Spread an even 30mm layer of damp sand over the crushed rock. Make certain medium river sand or sharp sand is used.
With the help of a screed board, smooth the sand to a uniform level (Diagram 4).
Make a screed board by cutting a notch at each end of a length of timber wider than the area being paved. Cut the notches to give a sand level 10mm less than the height of the paver to allow for later compacting.
Diagram 4 - Screeding the sand
Screeding is a simple operation, but help may be needed on wide areas. Screed and pave in stages of, say, two or three metres at a time. It's easier that way.
Laying the paving
Start paver pattern from outside the sanded area. Always begin at a corner. If the job is on a slope, start on the down side and work up.
Place the pavers on the sand and allow a 2-4mm gap between each one. Gapping provides room for the jointing material at the final stage.
Use a trowel to position the gap.
Every square metre or so, tamp the pavers level with a rubber mallet and a piece of timber.
Work steadily in a circle moving the timber like the hands of a clock and check the result with a spirit level.
Large areas may call for the use of a mechanical compactor with a piece of old carpet fitted to the plate to protect the surface.
If there is a need to walk or stand on newly laid paving, use a plank or a piece of plywood to spread the body weight.
Pavers for edges or corners may need to be cut.

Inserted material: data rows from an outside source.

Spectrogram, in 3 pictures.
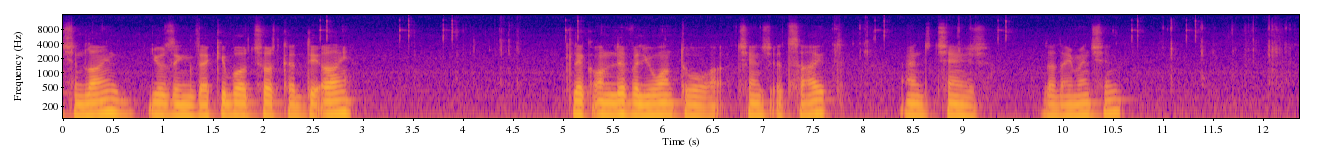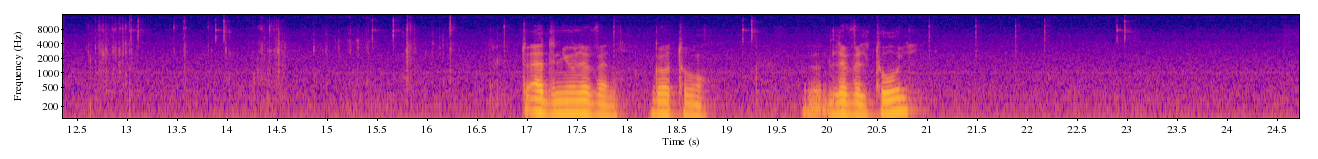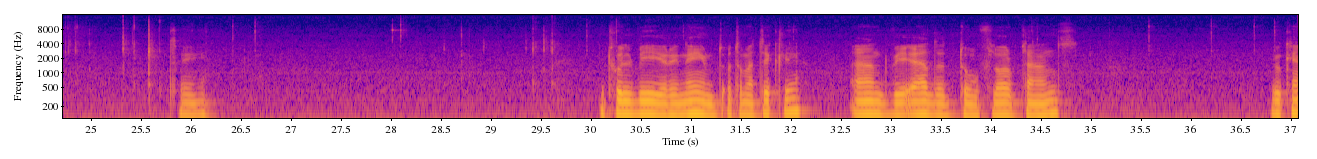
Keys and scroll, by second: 2.4 i.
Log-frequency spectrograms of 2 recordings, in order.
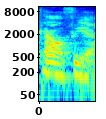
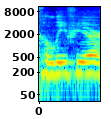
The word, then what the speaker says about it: Califia: Brands califia they made a whole video It's pronounced califia I know it looks like califia or something that's not how you pronounce it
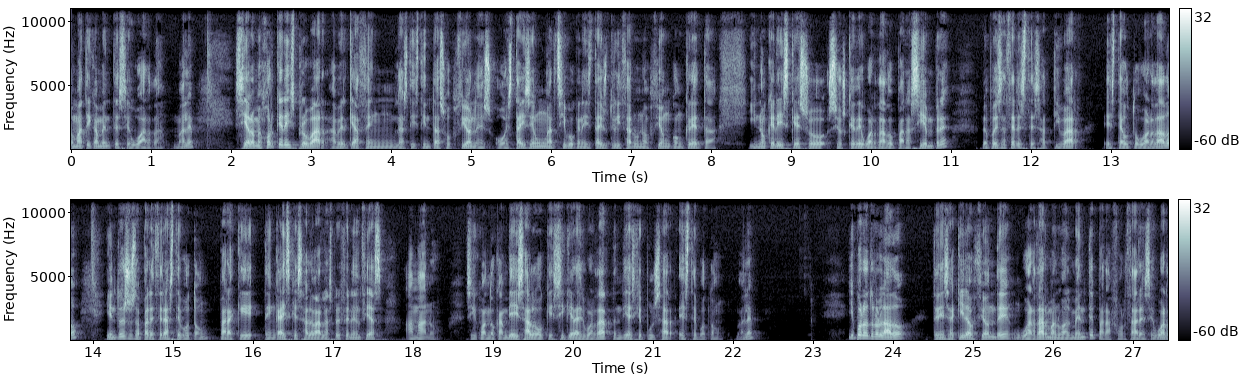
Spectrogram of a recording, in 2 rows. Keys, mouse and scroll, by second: 12.2 click, 21.2 click.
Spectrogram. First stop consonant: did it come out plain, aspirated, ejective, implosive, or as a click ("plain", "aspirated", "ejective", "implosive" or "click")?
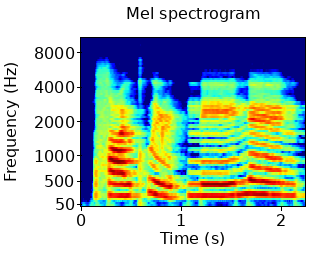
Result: aspirated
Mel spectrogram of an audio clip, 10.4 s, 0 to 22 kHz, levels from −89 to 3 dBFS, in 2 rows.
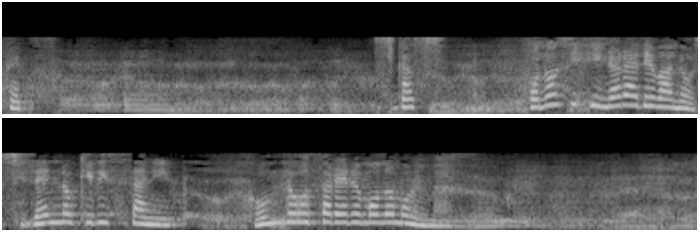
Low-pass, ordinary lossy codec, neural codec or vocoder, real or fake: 7.2 kHz; MP3, 24 kbps; codec, 16 kHz, 1 kbps, X-Codec, WavLM features, trained on Multilingual LibriSpeech; fake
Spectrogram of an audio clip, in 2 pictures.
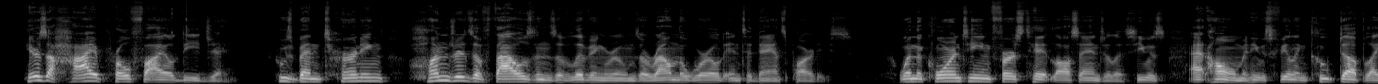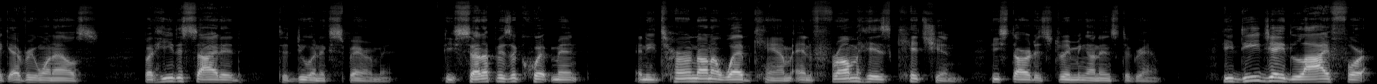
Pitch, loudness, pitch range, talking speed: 115 Hz, -26 LUFS, 100-140 Hz, 155 wpm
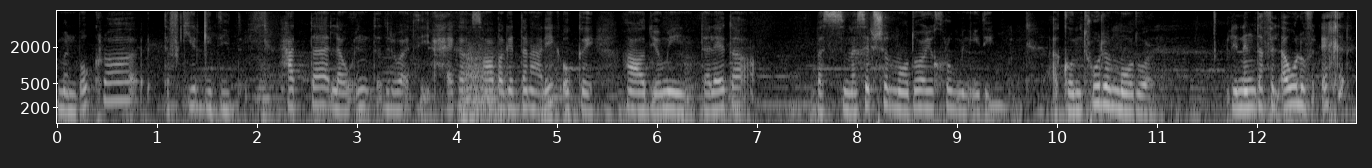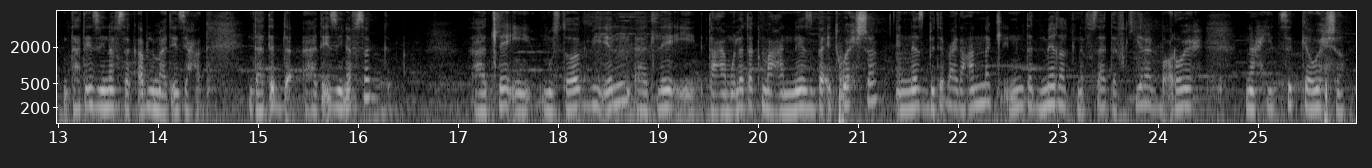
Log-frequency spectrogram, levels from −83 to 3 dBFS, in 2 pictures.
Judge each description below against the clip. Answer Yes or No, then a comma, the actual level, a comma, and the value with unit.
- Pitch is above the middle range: Yes, high, 195 Hz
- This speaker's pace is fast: Yes, fast, 150 wpm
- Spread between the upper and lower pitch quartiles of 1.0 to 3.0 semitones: Yes, narrow, 2.4 semitones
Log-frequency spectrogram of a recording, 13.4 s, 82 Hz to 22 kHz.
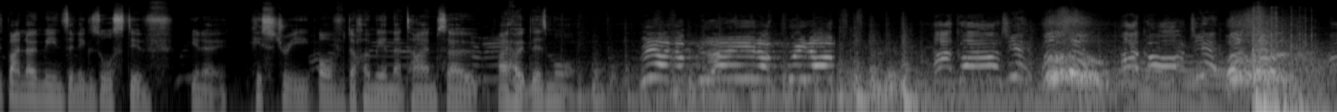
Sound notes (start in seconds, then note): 9.3 as characters, non-English language spoken; 11.9 as characters, non-English language spoken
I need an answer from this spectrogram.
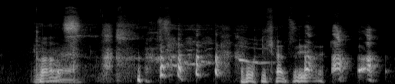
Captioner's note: both laughing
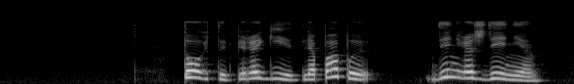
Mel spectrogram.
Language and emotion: Russian, positive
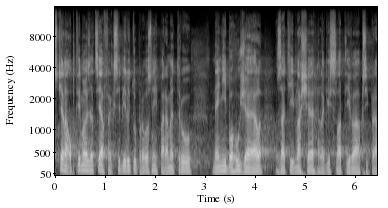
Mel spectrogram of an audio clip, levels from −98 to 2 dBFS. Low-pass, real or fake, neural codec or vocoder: 14.4 kHz; fake; vocoder, 48 kHz, 128 mel bands, Vocos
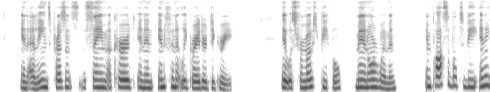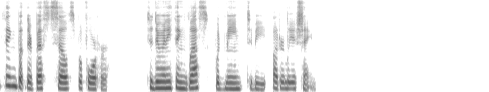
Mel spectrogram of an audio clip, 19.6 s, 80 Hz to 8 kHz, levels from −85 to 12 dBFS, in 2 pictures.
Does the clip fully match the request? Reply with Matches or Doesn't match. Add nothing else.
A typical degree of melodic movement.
Matches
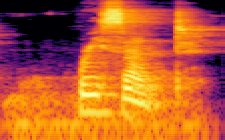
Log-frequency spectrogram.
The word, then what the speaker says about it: recent: here e is long here the e is short let's say this word re-sent say it fast recent very good next word going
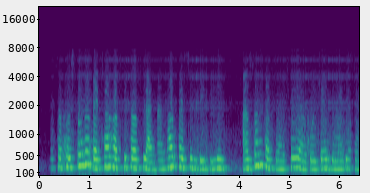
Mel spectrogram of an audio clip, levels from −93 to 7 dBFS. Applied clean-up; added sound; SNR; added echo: neural separator model SepFormer DNS4.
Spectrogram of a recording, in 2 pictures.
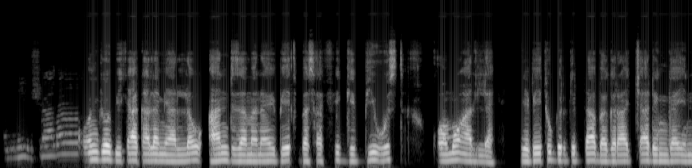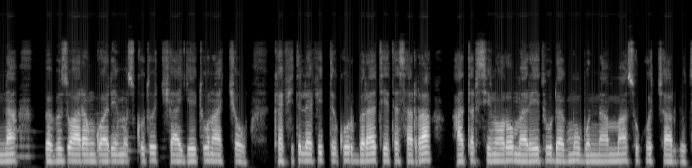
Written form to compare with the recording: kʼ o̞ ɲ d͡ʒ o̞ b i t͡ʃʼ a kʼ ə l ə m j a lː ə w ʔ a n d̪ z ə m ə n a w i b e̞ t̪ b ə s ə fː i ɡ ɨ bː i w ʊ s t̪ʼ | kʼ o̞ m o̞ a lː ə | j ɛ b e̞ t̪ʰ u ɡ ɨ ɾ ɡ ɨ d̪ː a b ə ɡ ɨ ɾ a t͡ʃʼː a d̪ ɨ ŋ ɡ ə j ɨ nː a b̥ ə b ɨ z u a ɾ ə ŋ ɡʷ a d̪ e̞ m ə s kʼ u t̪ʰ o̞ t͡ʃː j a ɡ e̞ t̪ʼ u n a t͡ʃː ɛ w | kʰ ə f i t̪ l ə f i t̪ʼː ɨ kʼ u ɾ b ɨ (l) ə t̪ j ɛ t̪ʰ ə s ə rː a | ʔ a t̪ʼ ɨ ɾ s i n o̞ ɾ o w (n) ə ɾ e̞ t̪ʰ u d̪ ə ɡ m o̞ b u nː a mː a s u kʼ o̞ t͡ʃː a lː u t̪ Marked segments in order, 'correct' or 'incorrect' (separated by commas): incorrect, incorrect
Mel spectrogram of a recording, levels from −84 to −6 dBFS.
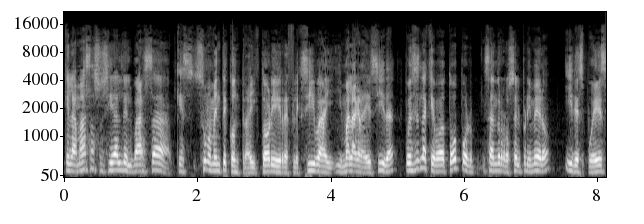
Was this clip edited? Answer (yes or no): yes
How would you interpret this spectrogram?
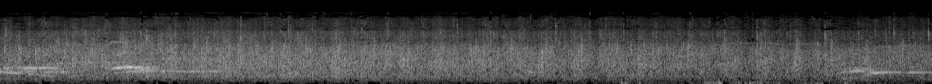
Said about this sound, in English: All right, this is the fun part. Now it gives me my great pleasure to announce, give a nice round of applause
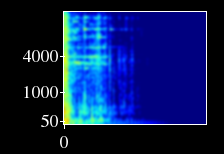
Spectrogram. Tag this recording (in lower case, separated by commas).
crushing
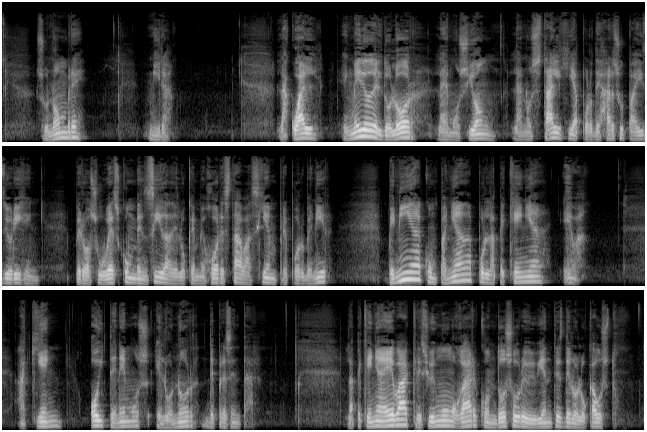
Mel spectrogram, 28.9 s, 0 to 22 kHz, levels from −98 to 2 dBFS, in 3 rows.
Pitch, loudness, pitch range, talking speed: 125 Hz, -24 LUFS, 115-140 Hz, 120 wpm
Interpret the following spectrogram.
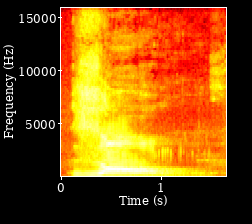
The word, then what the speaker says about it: genre: It must be pronounced as zong, zong, but we write it as Genre.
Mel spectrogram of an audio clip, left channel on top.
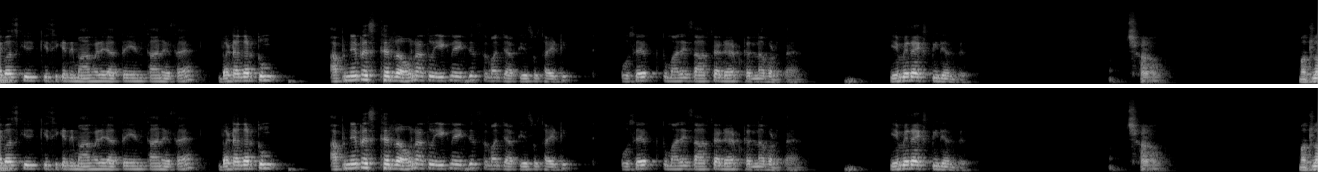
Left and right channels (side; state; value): both; identical; correlation 1.00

If so, make a groove on each side of the paver with a mash hammer and bolster and finish the cut with a sharp blow.
Hire a paver splitter or a brick saw for big jobs.
If the project can’t be completed in one day, it’s wise to tramp one metre of the edge in case overnight rain disturbs the fill.
When all the pavers are in position and level, spread with fine sand and fill the gaps by sweeping gently with a hair broom.
Use a dry mix of 6 parts fine sand and one part cement for steep grades.
When totally satisfied all the gaps are filled and the surface is level, brush away the excess fill and use a fine spray to gently wet the surface. The idea is to wet the surface, not wash it away!
To prevent the paving from spreading or sinking, some form of permanent border is recommended.
If the formwork is treated timber or hardwood, leave it in place.
The formwork can be replaced with upright pavers to make a decorative edge.
Another trick is to lay a concealed concrete edge in a trench below the surface level, cover it with soil and sow grass to the edge of the pavers.
Remember not to rush. Do it right, step by step and the paving will last a long time.